▶ [Problem statement] Count up every line of the data in which "spectrogram" occurs. The reply is one number and nothing more.

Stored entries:

--*--

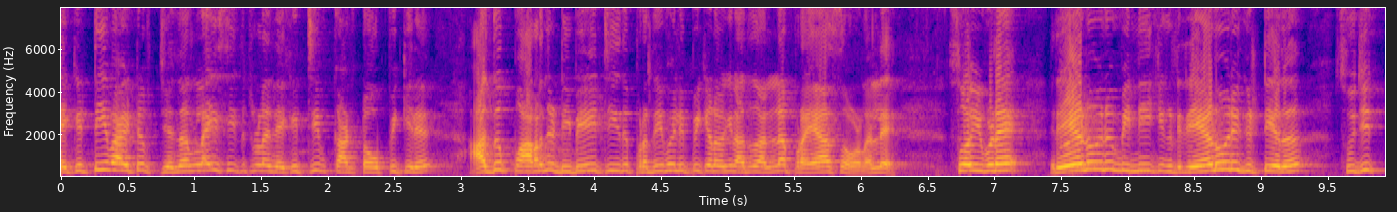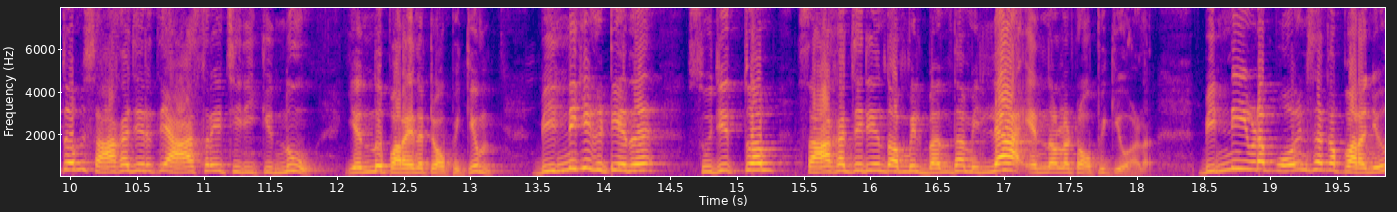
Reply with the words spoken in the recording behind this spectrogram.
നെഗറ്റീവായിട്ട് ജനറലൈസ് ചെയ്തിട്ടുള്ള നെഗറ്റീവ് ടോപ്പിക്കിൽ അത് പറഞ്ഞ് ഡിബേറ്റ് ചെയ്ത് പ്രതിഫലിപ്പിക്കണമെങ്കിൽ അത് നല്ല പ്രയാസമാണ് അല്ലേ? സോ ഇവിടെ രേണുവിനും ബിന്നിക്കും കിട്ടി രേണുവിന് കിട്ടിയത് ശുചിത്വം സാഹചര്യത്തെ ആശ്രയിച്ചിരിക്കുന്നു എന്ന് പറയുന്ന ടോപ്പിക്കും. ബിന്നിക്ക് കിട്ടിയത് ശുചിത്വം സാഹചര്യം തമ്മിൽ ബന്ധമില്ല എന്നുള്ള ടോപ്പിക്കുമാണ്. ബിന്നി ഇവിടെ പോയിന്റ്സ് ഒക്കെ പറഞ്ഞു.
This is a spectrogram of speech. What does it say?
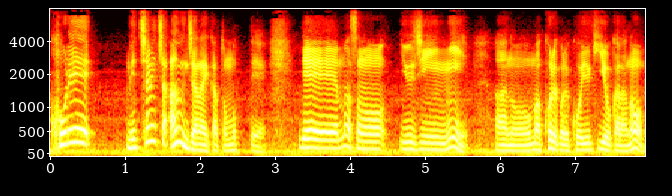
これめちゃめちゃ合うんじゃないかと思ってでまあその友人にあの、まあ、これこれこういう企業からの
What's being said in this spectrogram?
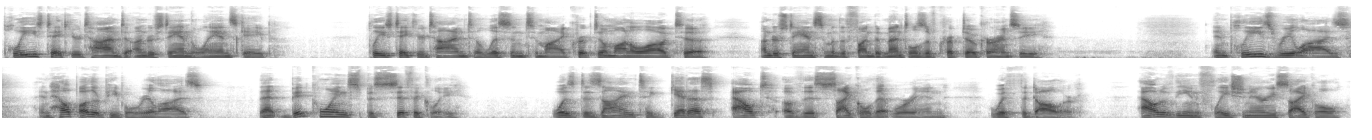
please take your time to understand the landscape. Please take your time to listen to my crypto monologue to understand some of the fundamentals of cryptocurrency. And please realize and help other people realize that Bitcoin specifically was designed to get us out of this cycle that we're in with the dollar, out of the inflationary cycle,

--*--

▶ [Solution to the problem] 3